In a very short time there was nothing but stillness, a mournful silence, in the villages; in the cottages, grim poverty and emaciated faces, showing all the signs of hardships. The tinkers disappeared — fled to the cities; the musicians of all and every description disappeared, and these classes of visitor have never since returned.
In other words, 1607 may have marked the collapse of the Gaelic Order, but 1845 saw the tearing of the Gaelic Fabric.
Reading Dorian’s description of the fallout from Black ’47 and the other Famine years reinforces the suspicion that at this time something broke not only in Irish culture, but also in the Irish spirit — something that has never been fully repaired:
Friendship was forgotten, men lived as if they dreaded each other, every one trying to do the best for himself alone, and a man would rather deny the goods he possessed than make it known that he had such or that he was improving in the world.
Now I may be committing the prelapsarian fallacy myself, but the figure I see lurking in that description is a type that has bedeviled independent Ireland: sometimes he (and it usually is a he) is called a “cute hor” and sometimes the “gombeen man,” but he is defined by his dedication to sly self-advantage. Undoubtedly there were cute hors and gombeen men aplenty before the Famine, but over the next 150 years they came into their own, gravitating toward Dublin, and leaving places like Fánaid behind. They were probably at the height of their influence during the Celtic Tiger, which they rode faster and faster until the legs went out from under it, like an exhausted racehorse.

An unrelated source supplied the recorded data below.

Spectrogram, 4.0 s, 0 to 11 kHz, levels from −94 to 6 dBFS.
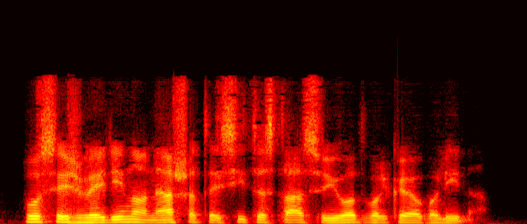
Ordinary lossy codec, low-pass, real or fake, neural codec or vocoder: AAC, 32 kbps; 7.2 kHz; fake; codec, 16 kHz, about 1 kbps, DyCAST, with the encoder's durations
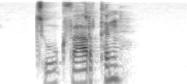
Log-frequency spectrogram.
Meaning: plural of Zugfahrt
- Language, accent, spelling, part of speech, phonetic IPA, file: German, Austria, Zugfahrten, noun, [ˈt͡suːkˌfaːɐ̯tn̩], De-at-Zugfahrten.ogg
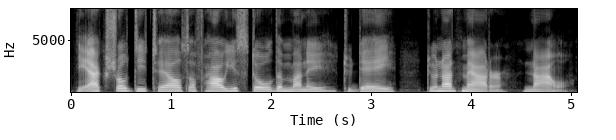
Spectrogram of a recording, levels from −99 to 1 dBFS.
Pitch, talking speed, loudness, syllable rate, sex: 170 Hz, 165 wpm, -22 LUFS, 4.5 syllables/s, female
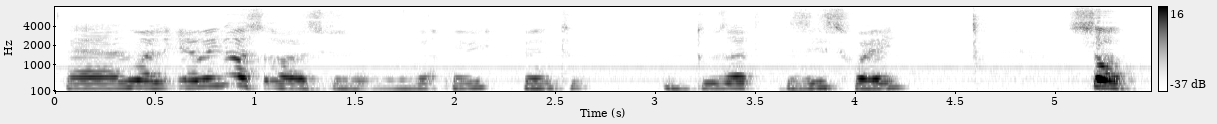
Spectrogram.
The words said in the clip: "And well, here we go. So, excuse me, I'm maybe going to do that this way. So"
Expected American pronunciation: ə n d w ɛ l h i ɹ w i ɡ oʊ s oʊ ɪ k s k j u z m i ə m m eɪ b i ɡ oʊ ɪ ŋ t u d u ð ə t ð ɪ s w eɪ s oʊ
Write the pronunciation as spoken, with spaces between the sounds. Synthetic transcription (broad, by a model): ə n w ɛ l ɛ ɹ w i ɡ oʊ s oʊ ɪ s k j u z m i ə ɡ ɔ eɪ i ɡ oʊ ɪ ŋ t u d u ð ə t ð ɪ s w eɪ s oʊ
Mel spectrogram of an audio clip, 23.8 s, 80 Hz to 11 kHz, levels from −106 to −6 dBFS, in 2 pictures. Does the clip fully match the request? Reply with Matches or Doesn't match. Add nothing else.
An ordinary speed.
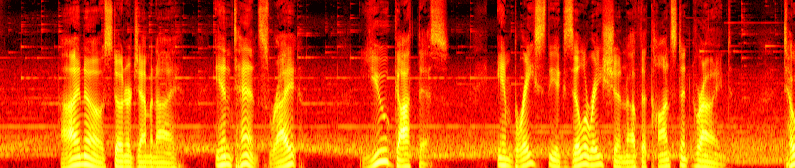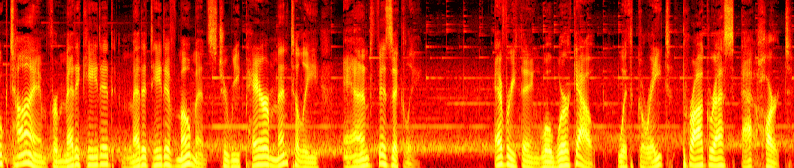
Doesn't match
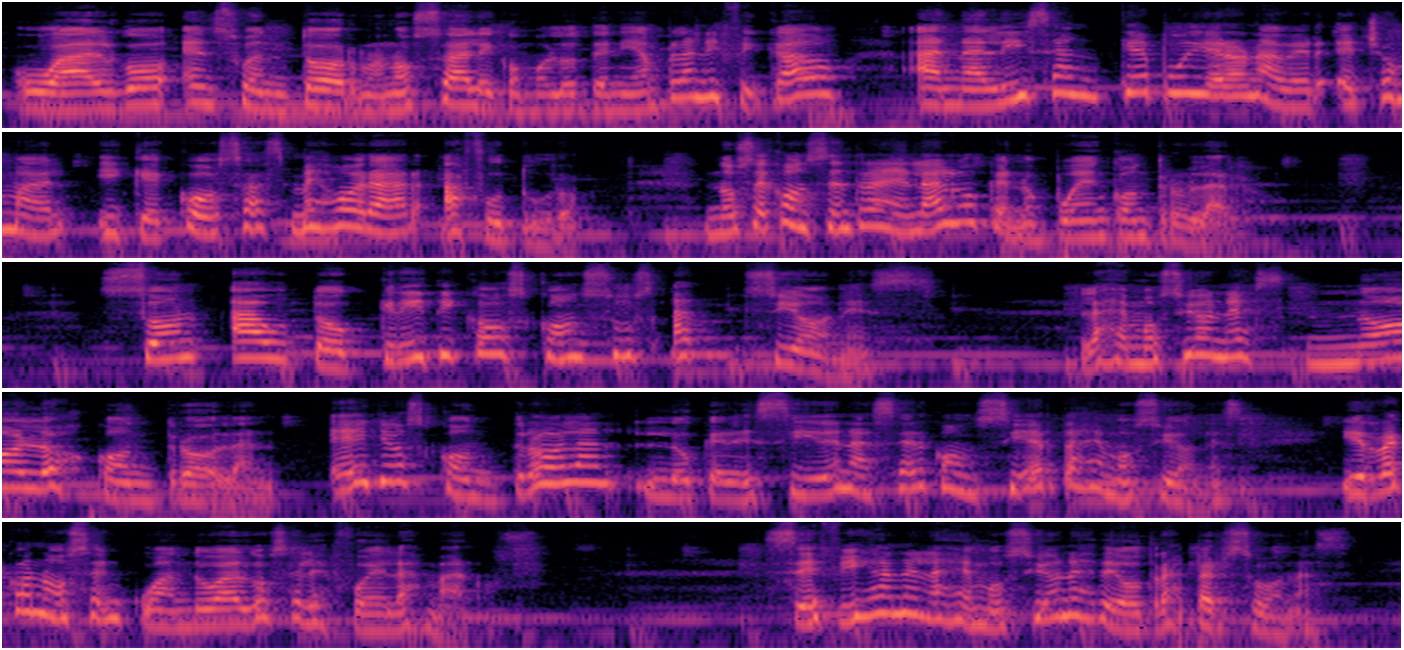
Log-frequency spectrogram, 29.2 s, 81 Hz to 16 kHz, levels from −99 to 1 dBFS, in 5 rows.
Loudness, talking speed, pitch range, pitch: -38 LUFS, 140 wpm, 205-300 Hz, 270 Hz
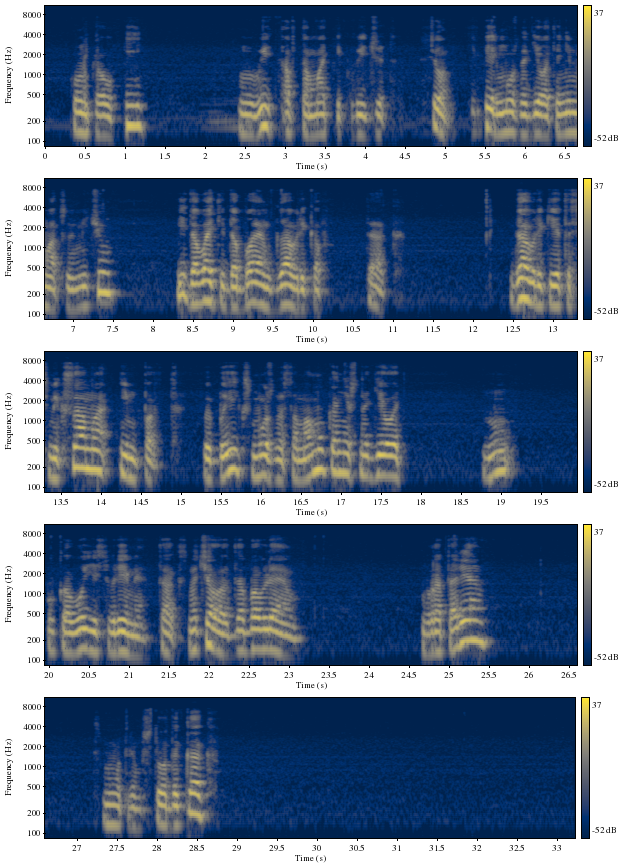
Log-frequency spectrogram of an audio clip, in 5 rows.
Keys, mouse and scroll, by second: 0.9 ctrl+p, 4.8-5.6 scroll down 5, 5.7 middle click, 6.8-7.5 scroll down 2, 7.5 middle click, 9.6 click.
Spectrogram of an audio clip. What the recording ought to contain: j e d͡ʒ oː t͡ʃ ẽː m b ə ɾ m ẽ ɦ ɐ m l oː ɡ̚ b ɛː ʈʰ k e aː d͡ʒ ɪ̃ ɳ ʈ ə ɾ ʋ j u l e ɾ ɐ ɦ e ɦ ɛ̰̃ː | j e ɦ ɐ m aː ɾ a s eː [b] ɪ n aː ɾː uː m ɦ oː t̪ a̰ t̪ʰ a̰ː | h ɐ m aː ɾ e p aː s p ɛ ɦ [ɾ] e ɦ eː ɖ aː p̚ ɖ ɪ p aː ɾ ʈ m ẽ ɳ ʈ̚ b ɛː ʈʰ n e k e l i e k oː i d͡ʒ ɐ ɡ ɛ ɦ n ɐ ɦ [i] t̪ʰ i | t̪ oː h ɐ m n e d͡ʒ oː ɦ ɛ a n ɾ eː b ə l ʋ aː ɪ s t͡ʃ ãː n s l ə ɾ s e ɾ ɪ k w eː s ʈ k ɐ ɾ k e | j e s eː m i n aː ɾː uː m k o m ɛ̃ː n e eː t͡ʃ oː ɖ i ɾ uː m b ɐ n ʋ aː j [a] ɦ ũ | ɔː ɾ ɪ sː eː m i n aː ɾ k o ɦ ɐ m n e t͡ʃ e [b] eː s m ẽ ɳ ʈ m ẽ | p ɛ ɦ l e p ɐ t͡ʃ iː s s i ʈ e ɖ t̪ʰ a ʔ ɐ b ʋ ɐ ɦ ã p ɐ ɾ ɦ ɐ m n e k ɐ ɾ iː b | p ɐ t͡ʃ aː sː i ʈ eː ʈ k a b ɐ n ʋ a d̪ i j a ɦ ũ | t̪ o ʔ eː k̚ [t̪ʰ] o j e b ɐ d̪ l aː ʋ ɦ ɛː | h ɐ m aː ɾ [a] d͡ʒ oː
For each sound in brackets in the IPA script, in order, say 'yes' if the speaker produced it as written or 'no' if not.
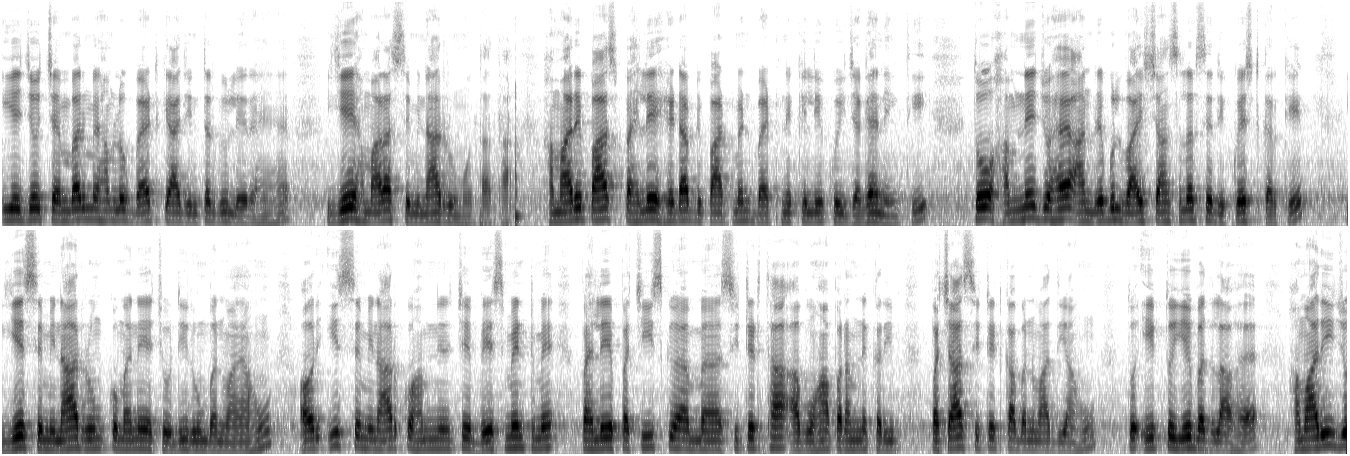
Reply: no, no, no, yes, yes, no, no

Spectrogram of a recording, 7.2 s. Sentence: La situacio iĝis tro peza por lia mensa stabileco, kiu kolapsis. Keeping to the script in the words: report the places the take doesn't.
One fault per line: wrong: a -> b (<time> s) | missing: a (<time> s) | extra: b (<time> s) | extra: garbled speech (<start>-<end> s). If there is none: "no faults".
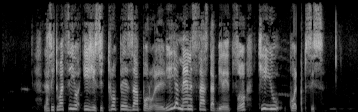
no faults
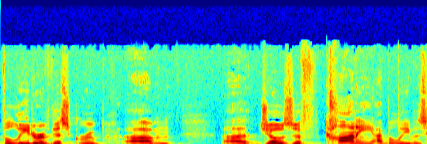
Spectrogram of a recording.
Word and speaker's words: Joseph Kony: But the leader of this group, Joseph Kony, I believe is how you say his name,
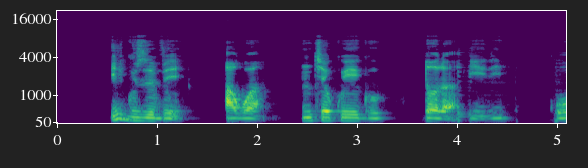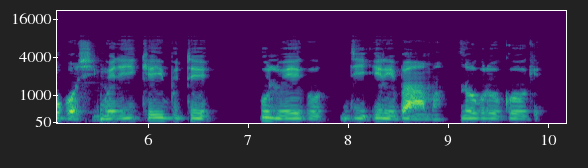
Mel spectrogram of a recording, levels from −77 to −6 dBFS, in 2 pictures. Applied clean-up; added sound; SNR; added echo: neural mask model DeepFilterNet 3.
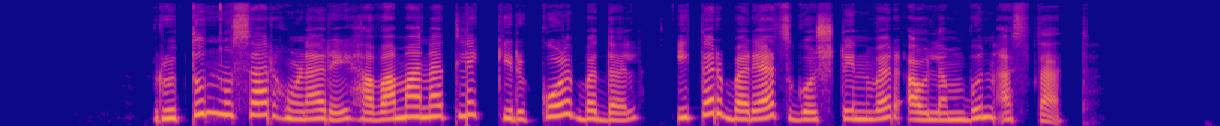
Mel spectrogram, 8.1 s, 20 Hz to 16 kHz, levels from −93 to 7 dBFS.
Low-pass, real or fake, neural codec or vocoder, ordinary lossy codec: 14.4 kHz; real; none; none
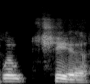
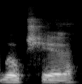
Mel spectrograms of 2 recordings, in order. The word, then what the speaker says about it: Wiltshire: It's Wiltshire. It is Shire. That's it. It is spelt as that, but it's, yeah, we pronounce it Wiltshire.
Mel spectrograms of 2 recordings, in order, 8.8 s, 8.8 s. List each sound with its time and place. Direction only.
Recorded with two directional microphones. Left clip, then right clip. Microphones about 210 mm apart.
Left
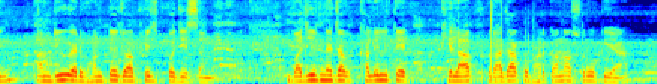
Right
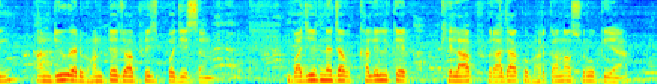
0.5 s speech: 30° right (ahead or behind)
3.9 s speech: 30° right (ahead or behind)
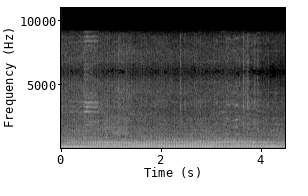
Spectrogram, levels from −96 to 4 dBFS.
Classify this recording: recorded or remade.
recorded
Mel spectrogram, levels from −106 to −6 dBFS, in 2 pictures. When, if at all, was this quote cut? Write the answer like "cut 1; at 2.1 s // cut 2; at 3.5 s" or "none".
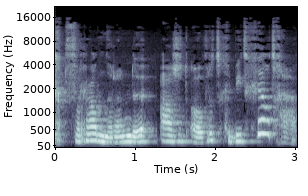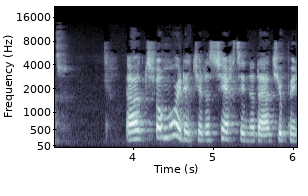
cut 1; at 1.3 s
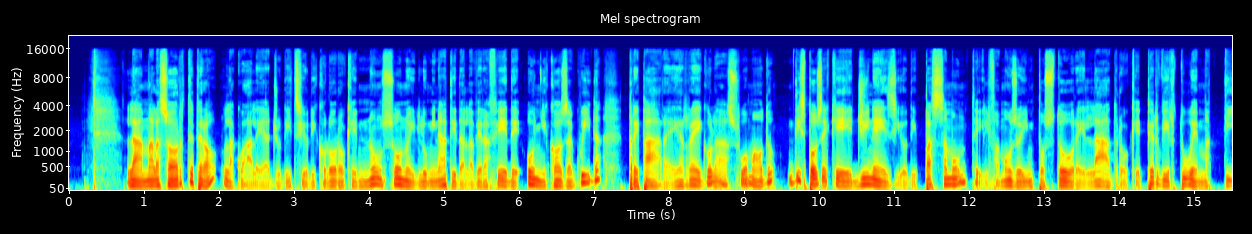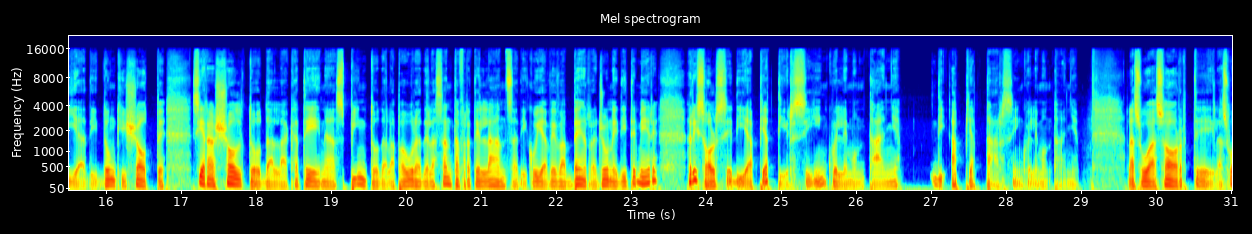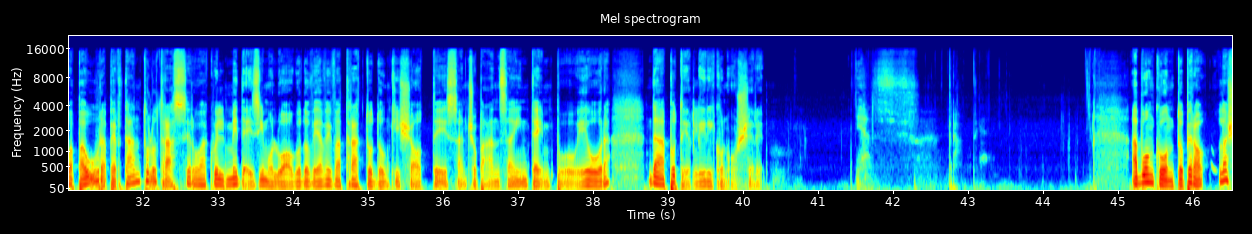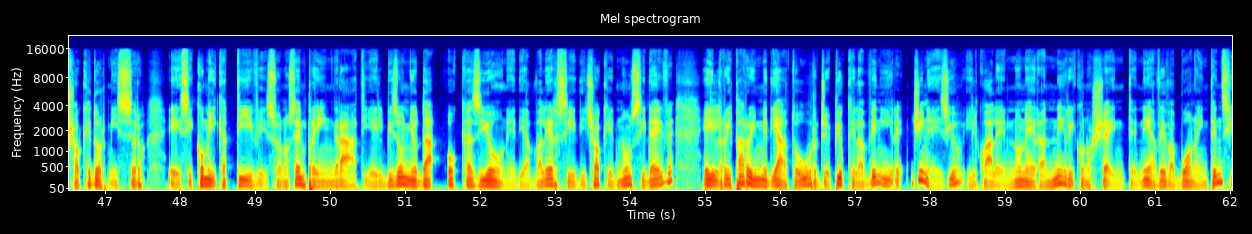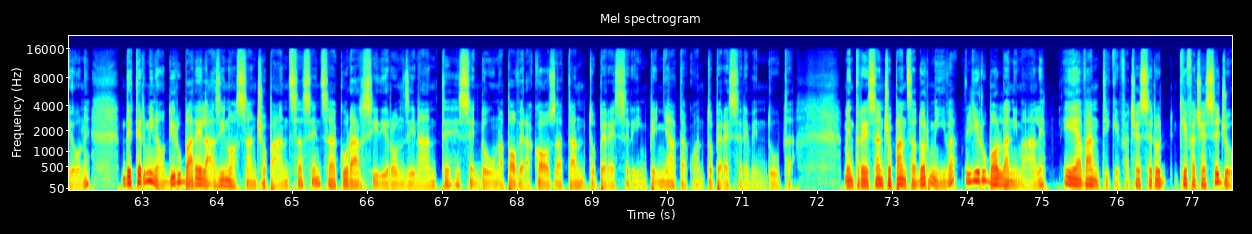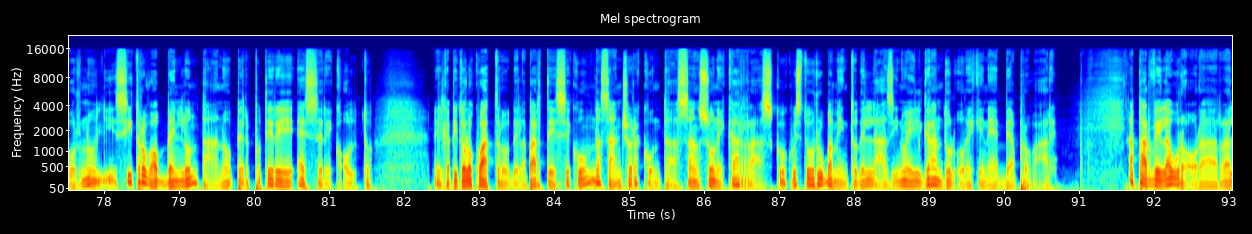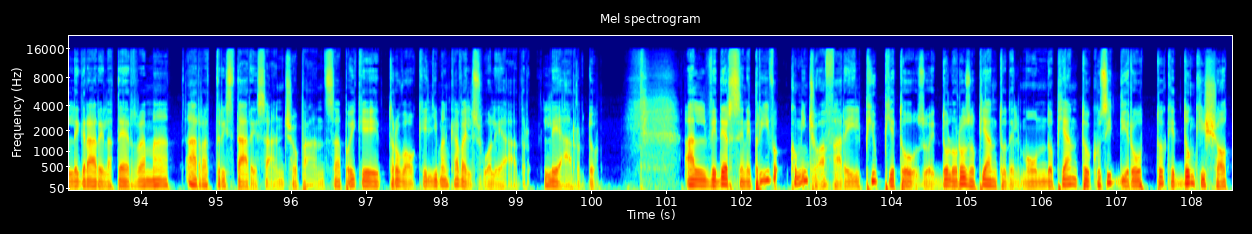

These last five years in Ireland the gombeen man has been keeping a lower profile, but I’m sure he’ll be back. (Dorian could spot him a Donegal mile away, I’m sure, whatever guise he takes.) That his name derives from the Irish is of little consolation.
Of course, the people whom Dorian is really interested in are not the movers and shakers and manipulators of his age or any other. He probably thought of himself as a failed writer (along with other failures), as his memoir, which the editors say was “clearly intended for publication,” didn’t become a book for the best part of a century after his death in 1914. But, aside from a few (understandable) intemperate moments, Dorian’s “true historical narrative” is a considerable achievement. His testament anticipates a statement Albert Camus would make decades later:
[The writer] cannot put himself in the service of those who make History; instead he serves those who endure it.
Whatever his failings may or may not have been, Hugh Dorian was a servant of his people, the people of the Outer Edge. And his work endures.
 This is an allusion to an old advertising slogan for Ireland North West tourism: “Up here it’s different.”
 For this and other facts and figures that follow, I am indebted to two fine essays about the Irish language: “Sell the cows, rent out the farm” by Colin Murphy, The Dublin Review 32, Autumn 2008; and “Why I Choose to Write in Irish: The Corpse That Sits Up and Talks Back” by Nuala Ní Dhomhnaill, The New York Times Book Review, January 8, 1995.